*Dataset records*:
----
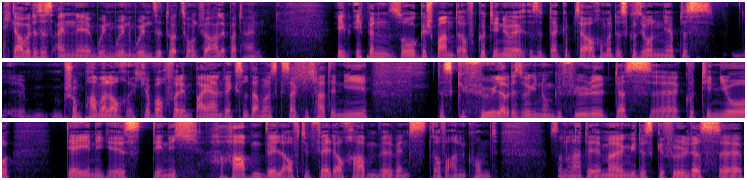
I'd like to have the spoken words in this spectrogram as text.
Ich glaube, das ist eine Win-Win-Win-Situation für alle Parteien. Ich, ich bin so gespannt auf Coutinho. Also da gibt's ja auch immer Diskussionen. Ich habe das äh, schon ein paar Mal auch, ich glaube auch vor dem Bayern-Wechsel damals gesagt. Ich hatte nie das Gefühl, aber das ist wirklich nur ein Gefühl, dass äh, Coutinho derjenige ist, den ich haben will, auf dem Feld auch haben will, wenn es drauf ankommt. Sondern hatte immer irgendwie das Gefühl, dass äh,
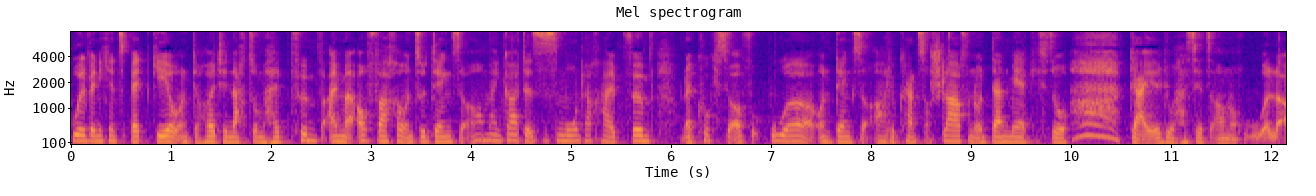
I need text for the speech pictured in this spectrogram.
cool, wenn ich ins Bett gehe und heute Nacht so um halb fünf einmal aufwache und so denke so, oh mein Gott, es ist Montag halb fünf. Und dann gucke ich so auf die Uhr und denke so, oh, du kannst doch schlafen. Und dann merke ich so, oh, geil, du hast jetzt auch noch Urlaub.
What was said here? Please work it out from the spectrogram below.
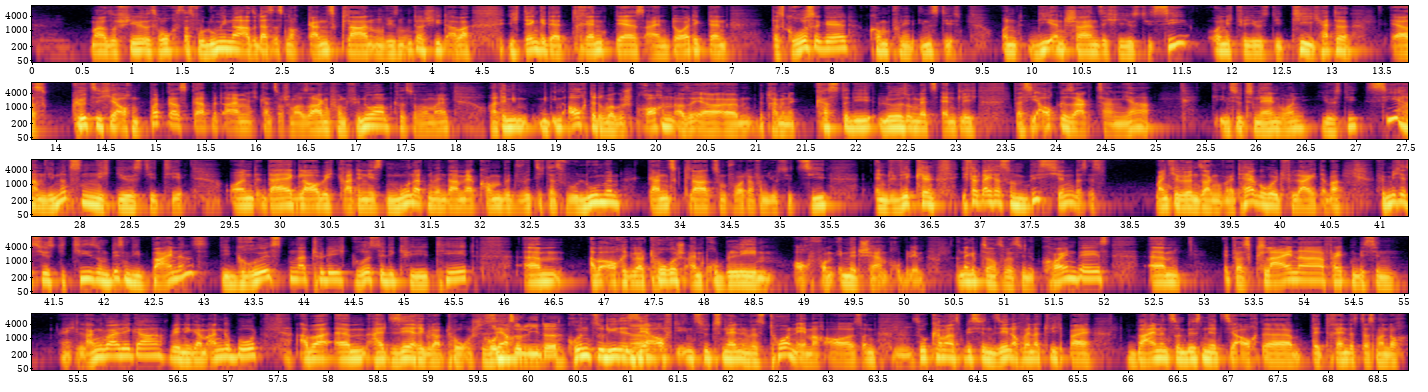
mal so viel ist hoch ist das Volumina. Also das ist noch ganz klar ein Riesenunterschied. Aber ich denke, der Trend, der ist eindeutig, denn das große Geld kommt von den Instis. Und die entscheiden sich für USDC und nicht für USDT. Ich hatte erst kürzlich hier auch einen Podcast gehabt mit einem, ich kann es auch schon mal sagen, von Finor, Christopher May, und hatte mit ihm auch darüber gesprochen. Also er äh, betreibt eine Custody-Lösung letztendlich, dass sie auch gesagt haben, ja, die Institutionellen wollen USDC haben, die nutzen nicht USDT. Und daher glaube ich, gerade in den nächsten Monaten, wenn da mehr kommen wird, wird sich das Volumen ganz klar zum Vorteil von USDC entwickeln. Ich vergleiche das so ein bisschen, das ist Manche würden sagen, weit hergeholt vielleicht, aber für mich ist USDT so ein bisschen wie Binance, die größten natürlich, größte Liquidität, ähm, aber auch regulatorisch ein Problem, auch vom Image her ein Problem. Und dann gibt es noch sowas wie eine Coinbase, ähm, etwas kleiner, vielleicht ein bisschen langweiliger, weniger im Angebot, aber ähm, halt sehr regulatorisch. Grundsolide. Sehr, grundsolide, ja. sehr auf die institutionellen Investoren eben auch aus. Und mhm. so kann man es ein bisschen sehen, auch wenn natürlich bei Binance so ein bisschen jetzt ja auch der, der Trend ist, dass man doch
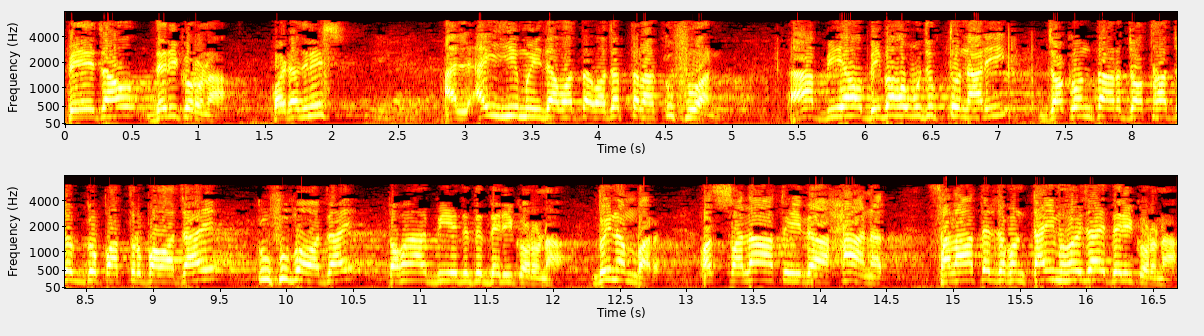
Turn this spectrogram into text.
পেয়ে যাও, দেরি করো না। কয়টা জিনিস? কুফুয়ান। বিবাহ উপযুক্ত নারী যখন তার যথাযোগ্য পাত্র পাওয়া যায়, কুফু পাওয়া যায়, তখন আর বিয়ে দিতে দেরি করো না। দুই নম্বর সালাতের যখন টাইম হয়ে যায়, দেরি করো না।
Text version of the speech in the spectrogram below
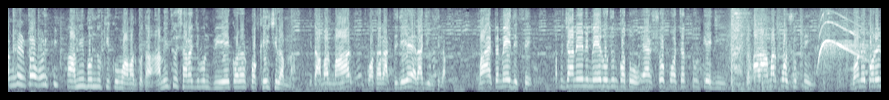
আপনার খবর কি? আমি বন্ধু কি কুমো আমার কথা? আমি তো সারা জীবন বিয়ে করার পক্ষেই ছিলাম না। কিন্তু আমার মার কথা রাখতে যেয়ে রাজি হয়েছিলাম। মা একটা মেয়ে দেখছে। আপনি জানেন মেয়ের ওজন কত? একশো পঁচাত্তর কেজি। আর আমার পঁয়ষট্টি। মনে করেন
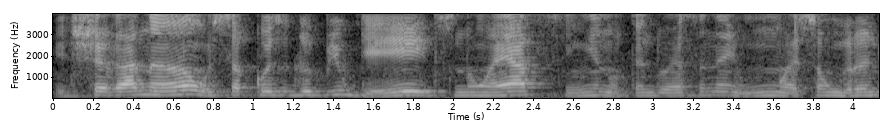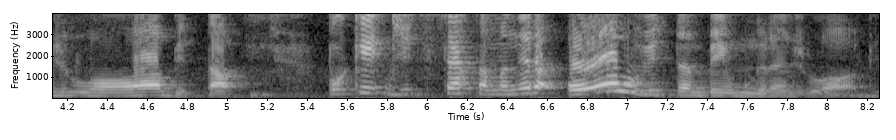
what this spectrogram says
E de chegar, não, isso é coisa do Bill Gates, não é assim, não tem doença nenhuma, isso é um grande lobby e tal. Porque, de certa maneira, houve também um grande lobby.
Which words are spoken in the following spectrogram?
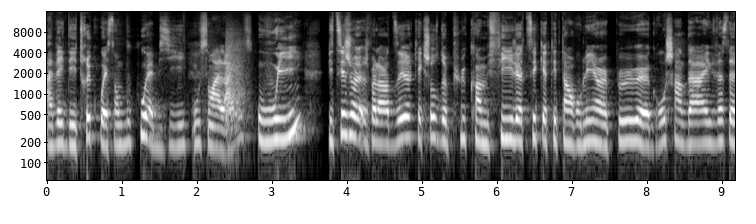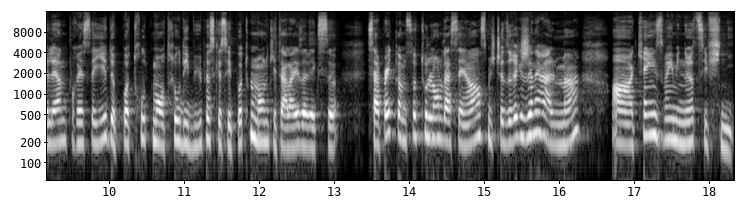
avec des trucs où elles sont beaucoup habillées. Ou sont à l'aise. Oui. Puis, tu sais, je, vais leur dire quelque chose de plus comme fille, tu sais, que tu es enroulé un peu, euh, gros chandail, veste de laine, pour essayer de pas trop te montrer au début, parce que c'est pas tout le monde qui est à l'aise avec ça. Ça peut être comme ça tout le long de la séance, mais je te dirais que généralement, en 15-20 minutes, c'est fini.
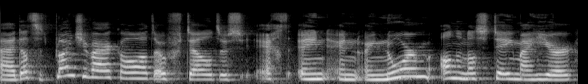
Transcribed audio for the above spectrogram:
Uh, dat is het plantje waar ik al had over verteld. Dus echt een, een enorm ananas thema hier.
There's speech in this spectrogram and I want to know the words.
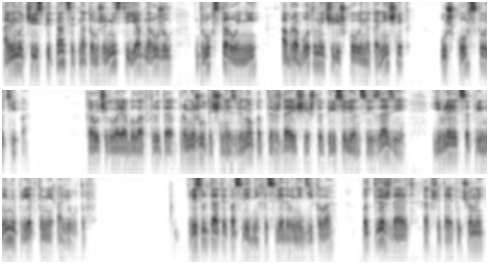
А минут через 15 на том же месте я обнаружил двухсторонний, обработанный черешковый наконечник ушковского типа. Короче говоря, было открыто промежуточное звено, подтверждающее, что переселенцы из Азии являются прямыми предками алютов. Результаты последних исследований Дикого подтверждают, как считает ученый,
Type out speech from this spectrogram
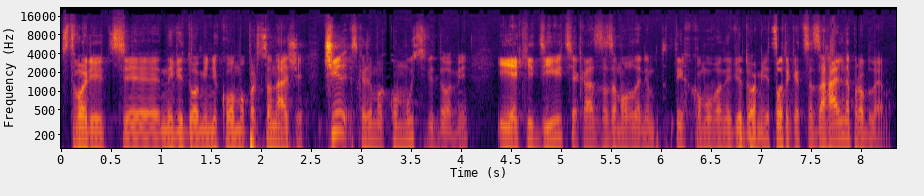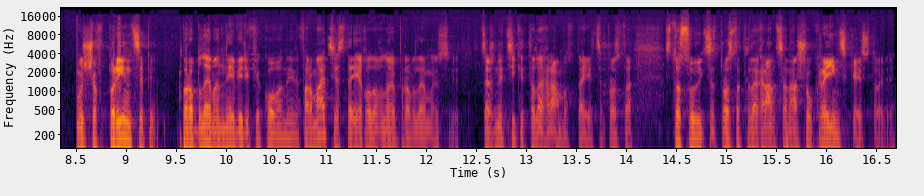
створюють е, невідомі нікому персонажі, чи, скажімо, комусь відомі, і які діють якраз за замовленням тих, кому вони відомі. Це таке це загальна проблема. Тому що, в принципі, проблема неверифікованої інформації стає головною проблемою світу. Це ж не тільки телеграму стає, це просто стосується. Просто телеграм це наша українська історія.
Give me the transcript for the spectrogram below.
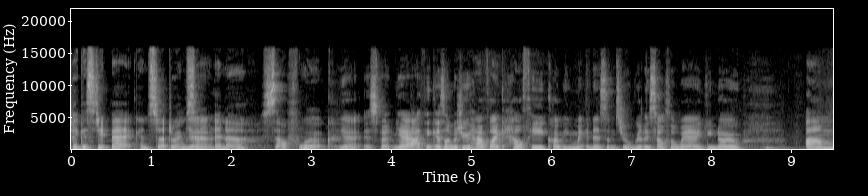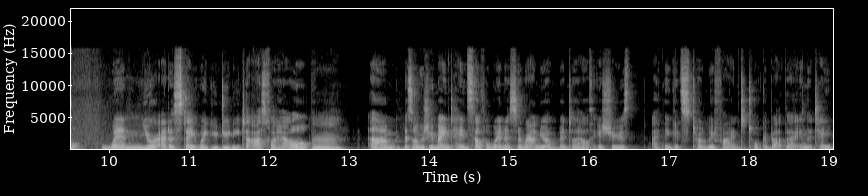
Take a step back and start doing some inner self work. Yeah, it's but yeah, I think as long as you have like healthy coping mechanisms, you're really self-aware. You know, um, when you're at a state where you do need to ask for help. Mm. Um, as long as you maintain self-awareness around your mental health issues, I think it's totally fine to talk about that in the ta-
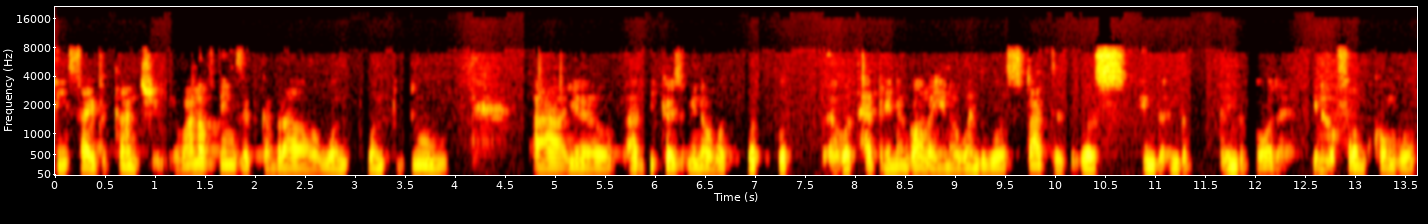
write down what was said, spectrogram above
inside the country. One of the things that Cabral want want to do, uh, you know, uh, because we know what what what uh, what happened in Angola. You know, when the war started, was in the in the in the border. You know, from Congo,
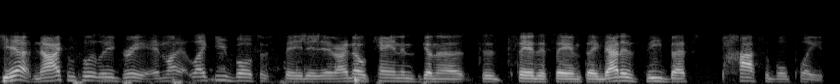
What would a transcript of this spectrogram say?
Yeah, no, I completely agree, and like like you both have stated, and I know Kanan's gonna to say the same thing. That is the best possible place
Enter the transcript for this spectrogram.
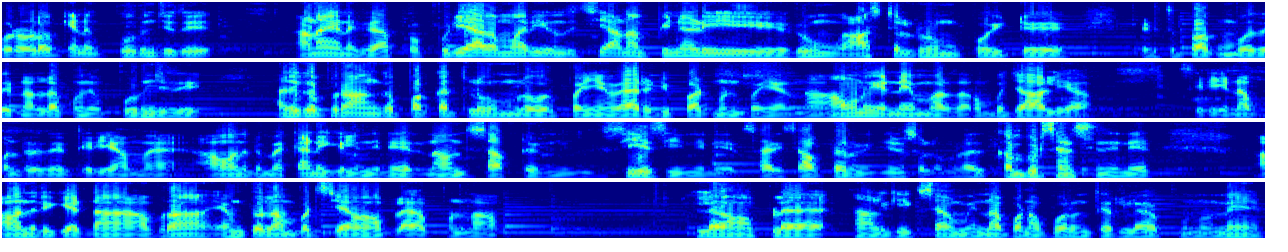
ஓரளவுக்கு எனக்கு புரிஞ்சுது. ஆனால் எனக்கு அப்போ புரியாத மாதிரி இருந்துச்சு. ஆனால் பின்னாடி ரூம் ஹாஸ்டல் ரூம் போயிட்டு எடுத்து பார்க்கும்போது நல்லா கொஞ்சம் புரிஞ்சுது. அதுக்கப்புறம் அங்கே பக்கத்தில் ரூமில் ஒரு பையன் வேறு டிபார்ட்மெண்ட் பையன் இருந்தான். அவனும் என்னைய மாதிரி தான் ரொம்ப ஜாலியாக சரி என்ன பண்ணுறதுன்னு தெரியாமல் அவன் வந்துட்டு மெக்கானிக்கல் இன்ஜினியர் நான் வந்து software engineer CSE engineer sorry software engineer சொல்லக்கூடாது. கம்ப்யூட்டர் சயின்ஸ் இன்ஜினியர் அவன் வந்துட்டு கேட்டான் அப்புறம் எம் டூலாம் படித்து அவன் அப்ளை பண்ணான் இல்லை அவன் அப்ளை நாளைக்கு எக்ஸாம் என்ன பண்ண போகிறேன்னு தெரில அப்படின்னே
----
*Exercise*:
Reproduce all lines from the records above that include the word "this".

*Exercise result*:
I'd like to have the spoken words in this spectrogram as text.
I need text for the speech pictured in this spectrogram.
Turn this spectrogram into text.
what this spectrogram says
There's speech in this spectrogram and I want to know the words.
Type out speech from this spectrogram
What would a transcript of this spectrogram say?
Enter the transcript for this spectrogram.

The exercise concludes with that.